  19. 19.
    Jiménez, J., Moin, P.: The minimal flow unit in near-wall turbulence. J. Fluid Mech. 225, 213–240 (1991)zbMATHCrossRefADSGoogle Scholar
  20. 20.
    Moin, P.: Direct numerical simulation: a tool in turbulence research. Annu. Rev. Fluid Mech. 30, 539–578 (1998)CrossRefADSMathSciNetGoogle Scholar
  21. 21.
    Nan-Sheng, L., Xi-Yun, L.: Large eddy simulation of turbulent concentric annular channel flows. Int. J. Numer. Methods Fluids. 45, 1317–1338 (2004)zbMATHCrossRefGoogle Scholar
  22. 22.
    Neves, J.C., Moin, P., Moser, R.D.: Effects of convex transverse curvature on wall-bounded turbulence. Part 1. The velocity and vorticity. J. Fluid Mech. 272, 349–382 (1973)CrossRefADSGoogle Scholar
  23. 23.
    Kasagi, N., Horiuti, K., Miyake, Y., Miyauchi, T., Nagano, Y.: Establishment of the direct numerical simulation data bases of turbulent transport phenomena (1992). Available at http://www.thtlab.t.u-tokyo.ac.jp/DNS
  24. 24.
    Jonsson, V.K., Sparrow, E.M.: Experiments on turbulent-flow phenomena in eccentric annular ducts. J. Fluid Mech. 25, 65–86 (1966)CrossRefADSGoogle Scholar
  25. 25.
    Azouz, I., Shirazi, S.A.: Evaluation of several turbulence models for turbulent flow in concentric and eccentric annuli. J. Energy Resour. Technol. 120, 268–274 (1998)CrossRefGoogle Scholar
  26. 26.
    Snyder, W.T., Goldstein, G.A.: An analysis of fully developed laminar flow in an eccentric annulus.
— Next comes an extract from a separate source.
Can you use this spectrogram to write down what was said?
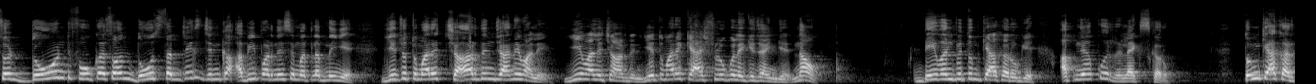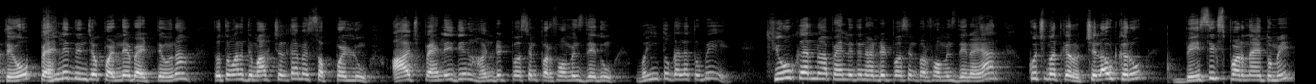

AIChE J. 11, 462–467 (1965)CrossRefGoogle Scholar
  27. 27.
    Hunt, J., Wray, A., Moin, P.: Eddies, streams and convergence zones in turbulent flows. Report CTR-S88, Center for Turbulence Research, Stanford University (1988)Google Scholar
  28. 28.
    Hooper, J.D., Rehme, K.: Large-scale structural effect in developed turbulent flows through closely-spaced rod arrays. J. Fluid Mech. 145, 305–337 (1984)CrossRefGoogle Scholar
  29. 29.
    Meyer, L., Rehme, K.: Large-scale turbulence phenomena in compound rectangular channels. Exp. Therm. Fluid Sci. 8, 286–304 (1994)CrossRefGoogle Scholar
  30. 30.
    Berkooz, G., Holmes, P., Lumley, J.L.: The proper orthogonal decomposition in the analisys of turbulent flow. Ann. Rev. Fluid Mech. 25, 539–575 (1993)CrossRefADSMathSciNetGoogle Scholar
  31. 31.
    Lumley, J.L., Newman, G.R.: The return to isotropy of homogeneous turbulence. J. Fluid Mech. 82, 161–179 (1977)zbMATHCrossRefADSMathSciNetGoogle Scholar

Copyright information

© Springer Science+Business Media B.V. 2008

Authors and Affiliations

  1. 1.Research Laboratory for Nuclear ReactorsTokyo Institute of TechnologyTokyoJapan

Personalised recommendations